''I just kind of played stress-free golf out there and kept the golf ball in front of me,'' Spaun said. ''I had a lot of looks and scrambled pretty well, even though it was only a handful of times, but pretty overall pleased with how I played today.''

Cook has made the weekend cuts in all four of his starts this season. The 26-year-old former Arkansas player earned his PGA Tour card through the Web.com Tour.

''I think with an extra year on the Web this past year, I really grew mentally and with my game, just kind of more confidence,'' Cook said. ''I was able to put myself in contention on the Web.com more this year than I have in the past.
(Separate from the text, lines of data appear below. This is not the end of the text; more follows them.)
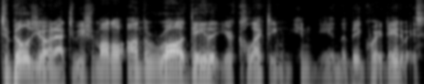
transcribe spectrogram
to build your own attribution model on the raw data that you're collecting in in the BigQuery database.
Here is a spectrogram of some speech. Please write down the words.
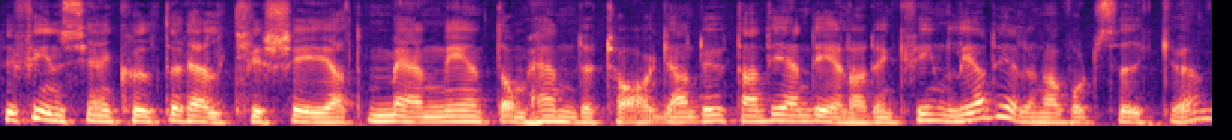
Det finns ju en kulturell kliché att män är inte omhändertagande utan det är en del av den kvinnliga delen av vårt psyke.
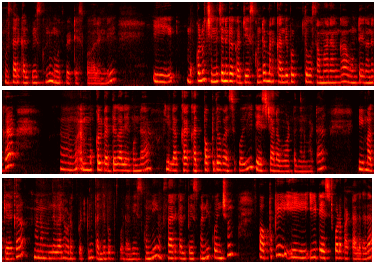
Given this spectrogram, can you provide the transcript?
ఒకసారి కలిపేసుకుని మూత పెట్టేసుకోవాలండి. ఈ ముక్కలు చిన్న చిన్నగా కట్ చేసుకుంటే మన కందిపప్పుతో సమానంగా ఉంటే కనుక ముక్కలు పెద్దగా లేకుండా ఇలా పప్పుతో కలిసిపోయి టేస్ట్ చాలా బాగుంటుంది అనమాట ఇవి మగ్గాక మనం ముందుగానే ఉడకపెట్టుకుని కందిపప్పు కూడా వేసుకొని ఒకసారి కలిపేసుకొని కొంచెం పప్పుకి ఈ ఈ టేస్ట్ కూడా పట్టాలి కదా.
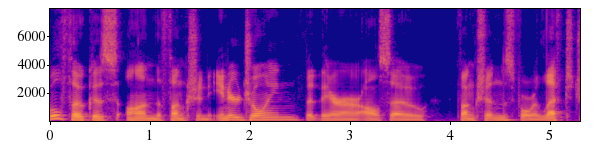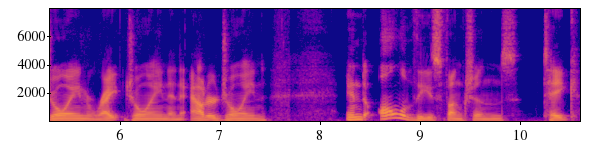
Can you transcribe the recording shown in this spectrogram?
We'll focus on the function inner join, but there are also functions for left join, right join, and outer join. And all of these functions take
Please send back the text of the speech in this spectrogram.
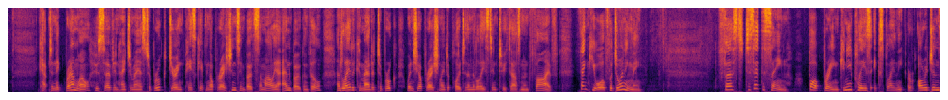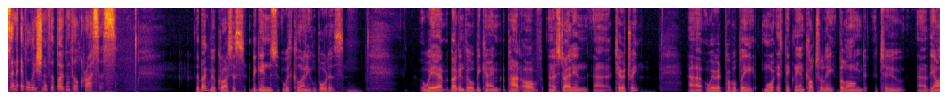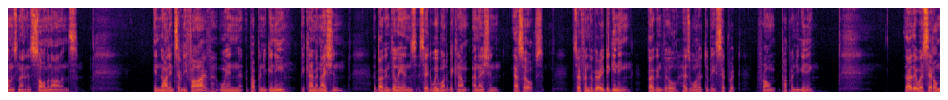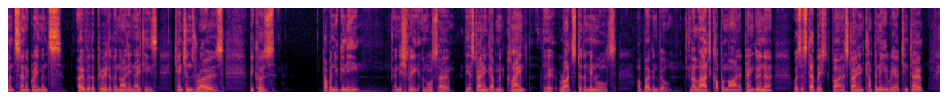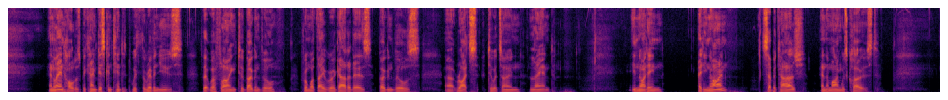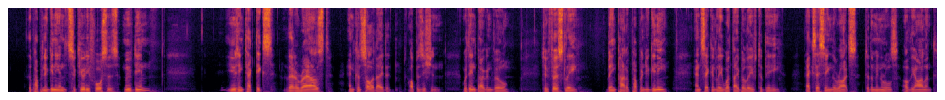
Captain Nick Bramwell, who served in HMAS Tobruk during peacekeeping operations in both Somalia and Bougainville, and later commanded Tobruk when she operationally deployed to the Middle East in 2005. Thank you all for joining me. First, to set the scene, Bob Breen, can you please explain the origins and evolution of the Bougainville crisis? The Bougainville crisis begins with colonial borders, where Bougainville became part of an Australian uh, territory, uh, where it probably more ethnically and culturally belonged to uh, the islands known as Solomon Islands. In 1975, when Papua New Guinea became a nation, the Bougainvilleans said, We want to become a nation ourselves. So from the very beginning, Bougainville has wanted to be separate from Papua New Guinea. Though there were settlements and agreements, over the period of the 1980s, tensions rose because Papua New Guinea, initially, and also the Australian government, claimed the rights to the minerals of Bougainville. And a large copper mine at Panguna was established by an Australian company, Rio Tinto, and landholders became discontented with the revenues that were flowing to Bougainville from what they regarded as Bougainville's uh, rights to its own land. In 1989, sabotage and the mine was closed. The Papua New Guinean security forces moved in using tactics that aroused and consolidated opposition within Bougainville to firstly being part of Papua New Guinea, and secondly, what they believed to be accessing the rights to the minerals of the island.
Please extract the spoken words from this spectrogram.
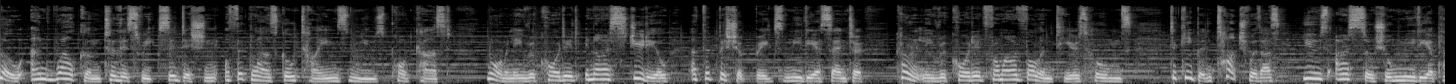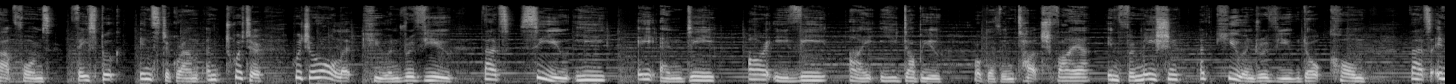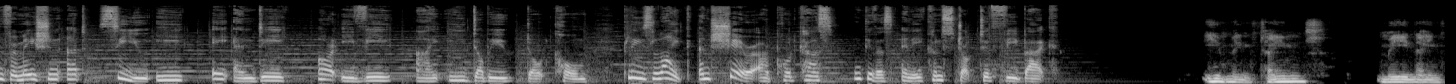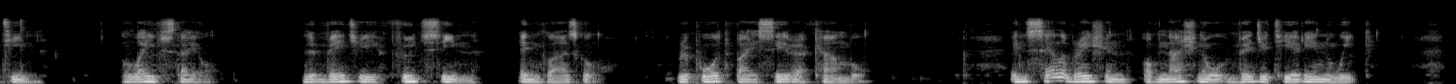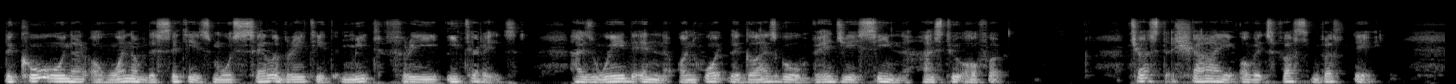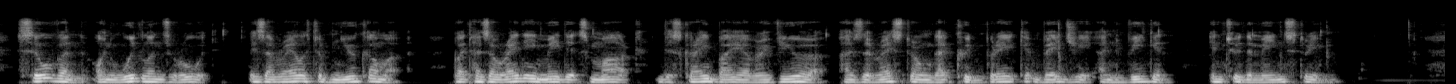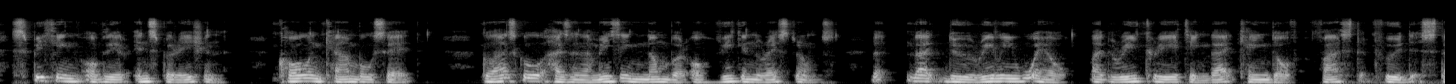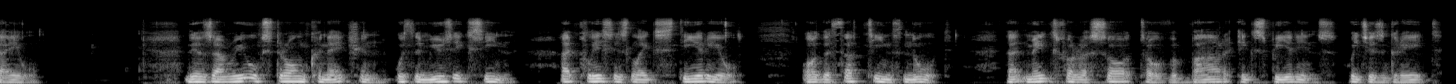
Hello and welcome to this week's edition of the Glasgow Times News Podcast, normally recorded in our studio at the Bishopbriggs Media Centre, currently recorded from our volunteers' homes. To keep in touch with us, use our social media platforms Facebook, Instagram, and Twitter, which are all at Cue and Review. That's C U E A N D R E V I E W. Or get in touch via information at cueandreview.com. That's information at C-U-E-A-N-D-R-E-V-I-E-W.com. Please like and share our podcast and give us any constructive feedback. Evening Times, May 19. Lifestyle. The veggie food scene in Glasgow. Report by Sarah Campbell. In celebration of National Vegetarian Week, the co-owner of one of the city's most celebrated meat-free eateries has weighed in on what the Glasgow veggie scene has to offer. Just shy of its first birthday, Sylvan on Woodlands Road is a relative newcomer but has already made its mark, described by a reviewer as the restaurant that could break veggie and vegan into the mainstream. Speaking of their inspiration, Colin Campbell said, Glasgow has an amazing number of vegan restaurants that, that do really well at recreating that kind of fast food style. There's a real strong connection with the music scene at places like Stereo or the 13th Note that makes for a sort of bar experience, which is great.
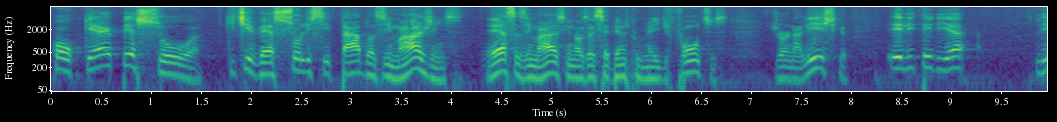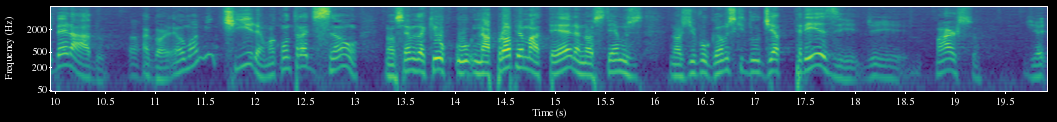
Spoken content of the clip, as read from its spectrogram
qualquer pessoa que tivesse solicitado as imagens, essas imagens que nós recebemos por meio de fontes jornalísticas, ele teria liberado. Agora, é uma mentira, é uma contradição. Nós temos aqui, o, o, na própria matéria, nós temos, nós divulgamos que do dia 13 de março, dia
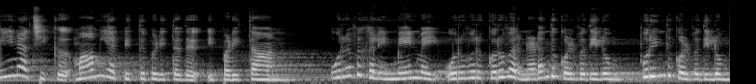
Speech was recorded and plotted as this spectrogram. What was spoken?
மீனாட்சிக்கு மாமியார் பித்து பிடித்தது இப்படித்தான். உறவுகளின் மேன்மை ஒருவருக்கொருவர் நடந்து கொள்வதிலும் புரிந்து கொள்வதிலும்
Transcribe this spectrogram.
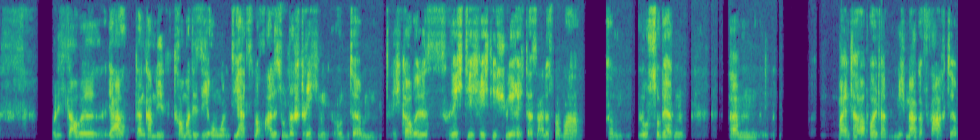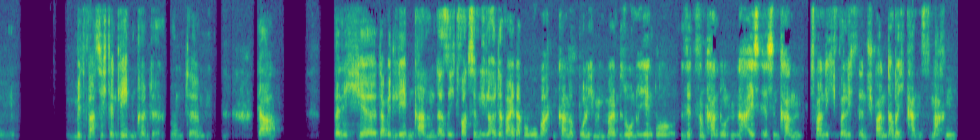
Und ich glaube, ja, dann kam die Traumatisierung und die hat es noch alles unterstrichen. Und ähm, ich glaube, es ist richtig, richtig schwierig, das alles nochmal ähm, loszuwerden. Ähm, mein Therapeut hat mich mal gefragt, ähm, mit was ich denn leben könnte. Und ähm, ja, wenn ich äh, damit leben kann, dass ich trotzdem die Leute weiter beobachten kann, obwohl ich mit meinem Sohn irgendwo sitzen kann und ein Eis essen kann. Zwar nicht völlig entspannt, aber ich kann es machen.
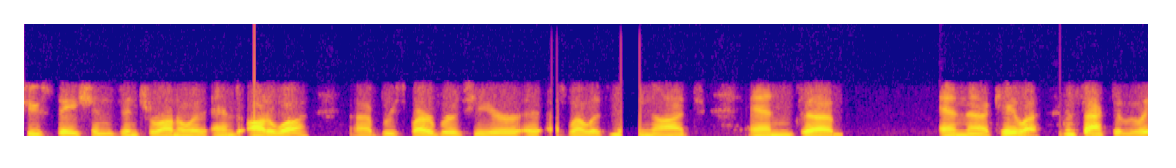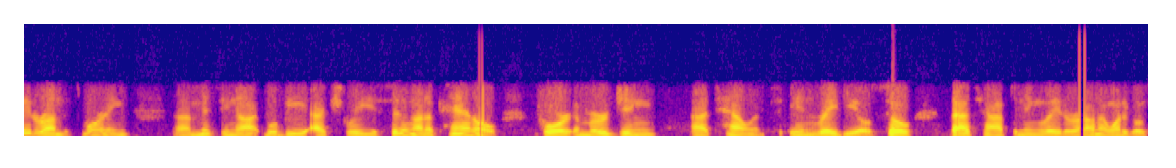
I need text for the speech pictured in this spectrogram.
two stations in Toronto and Ottawa. Uh, Bruce Barber is here, uh, as well as Missy Knott and uh, and uh, Kayla. In fact, later on this morning, uh, Missy Knott will be actually sitting on a panel for emerging uh, talent in radio. So that's happening later on. I want to go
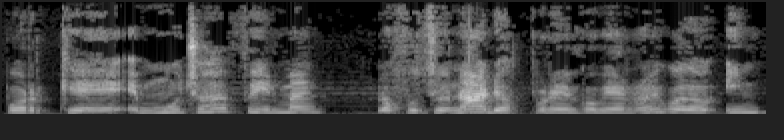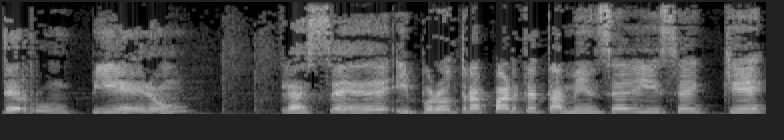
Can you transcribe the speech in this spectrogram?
porque muchos afirman los funcionarios por el gobierno de Guaidó interrumpieron la sede y por otra parte también se dice que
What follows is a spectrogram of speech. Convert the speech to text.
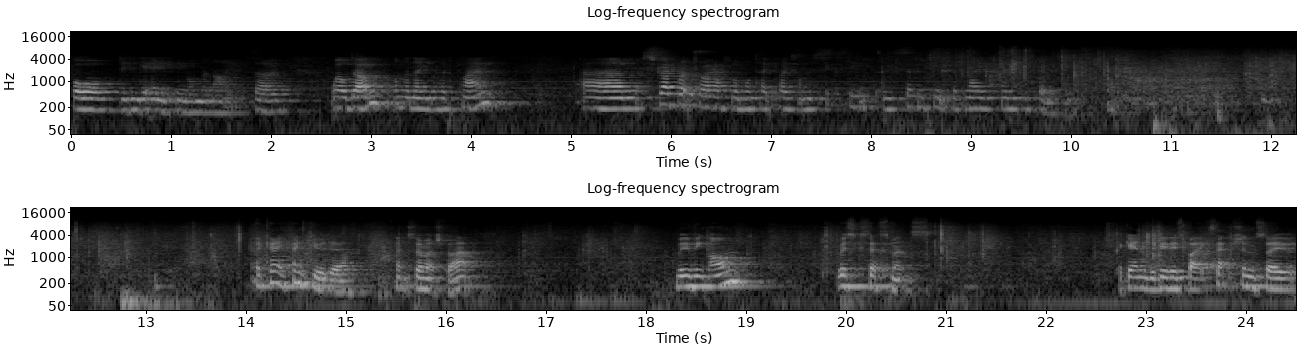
four didn't get anything on the night. So well done on the neighbourhood plan. Um, Stradbroke Triathlon will take place on the 16th and 17th of May 2020. Okay, thank you, Odile. Thanks so much for that. Moving on, risk assessments. Again, we do this by exception, so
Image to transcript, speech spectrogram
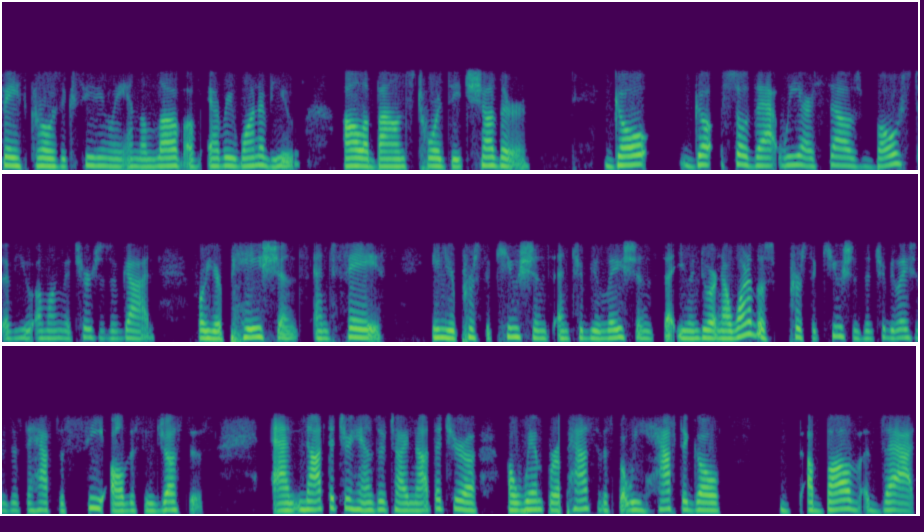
faith grows exceedingly, and the love of every one of you all abounds towards each other. Go, go, so that we ourselves boast of you among the churches of God for your patience and faith in your persecutions and tribulations that you endure. Now, one of those persecutions and tribulations is to have to see all this injustice. And not that your hands are tied, not that you're a, a wimp or a pacifist, but we have to go above that,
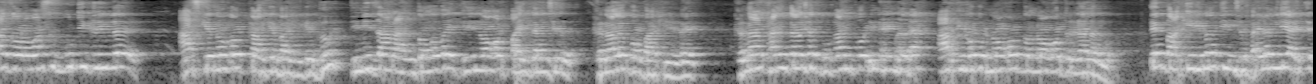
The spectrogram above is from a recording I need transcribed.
আজ অরমাসে বুটি করিলে আজকে নগদ, কালকে বাকি। কিন্তু তিনি যা রান্তঙ্গ ভাই তিনি নগদ ছিল। খেনালে বাকি নাই। খেনা থাকতাম সে দোকান করি নাই মেলা আর তিন নগদ নগদ রেনা নামো তে বাকি রিমা তিনশো ফাইলাম লিয়ে আইতে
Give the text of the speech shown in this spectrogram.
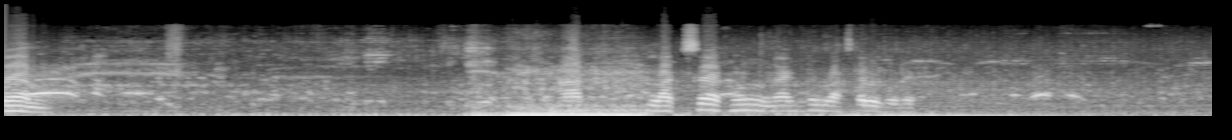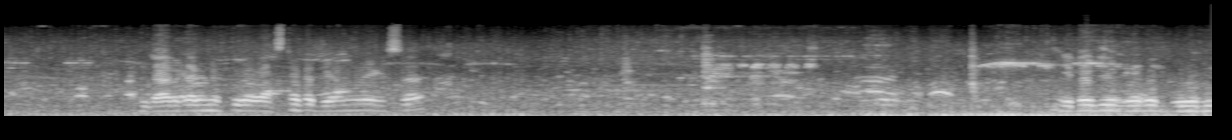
জ্যাম লাগছে এখন একদম রাস্তার উপরে। যার কারণে পুরো রাস্তাটা জ্যাম হয়ে গেছে। এটা যে বড় গরু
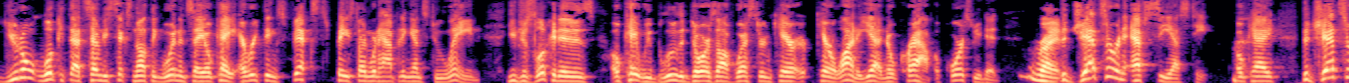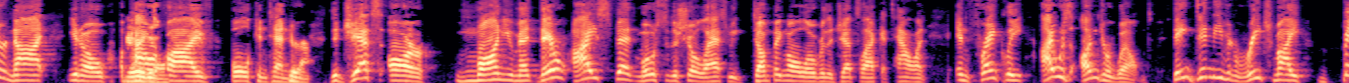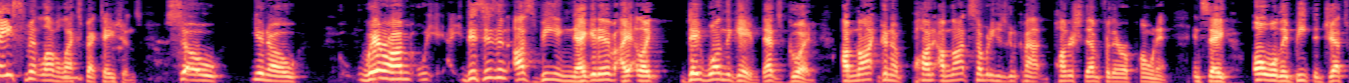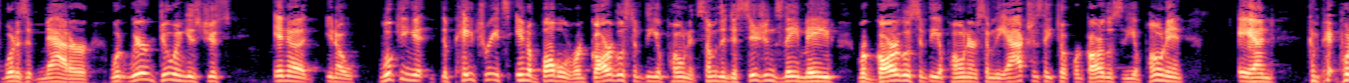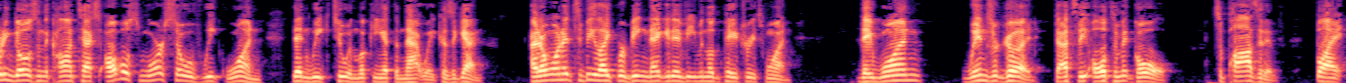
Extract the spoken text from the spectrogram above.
you don't look at that 76 nothing win and say, okay, everything's fixed based on what happened against Tulane. You just look at it as, okay, we blew the doors off Western Car- Carolina. Yeah, no crap. Of course we did. Right. The Jets are an FCS team. Okay. the Jets are not, you know, a Power Five bowl contender. Yeah. The Jets are monument. There, I spent most of the show last week dumping all over the Jets' lack of talent And frankly, I was underwhelmed. They didn't even reach my basement level expectations. So, you know, where I'm, we, this isn't us being negative. I like, they won the game. That's good. I'm not to pun. I'm not somebody who's to come out and punish them for their opponent and say, "Oh, well, they beat the Jets. What does it matter?" What we're doing is just in a, you know, looking at the Patriots in a bubble, regardless of the opponent, some of the decisions they made, regardless of the opponent, some of the actions they took, regardless of the opponent, and compa- putting those in the context almost more so of week one than week two and looking at them that way. Because again, I don't want it to be like we're being negative, even though the Patriots won. They won. Wins are good. That's the ultimate goal. It's a positive. But,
I think I've just, you know, learned from experiences on the Web to help me grow out here.''

He planned to keep it simple Saturday night.

''I've got my parents here and my in-laws are both here as well as my wife,'' Cook said. ''Go home and just have a good home-cooked meal and just kind of enjoy the time and embrace the moment.''

Kirk won the last of his four PGA Tour titles in 2015 at Colonial.

''It's nice to be back in contention again,'' Kirk said. ''It's been a little while for me. But I felt great out there today, I felt really comfortable, and so hopefully it will be the same way tomorrow and I'll keep my foot on the pedal and stay aggressive, try to make some birdies.''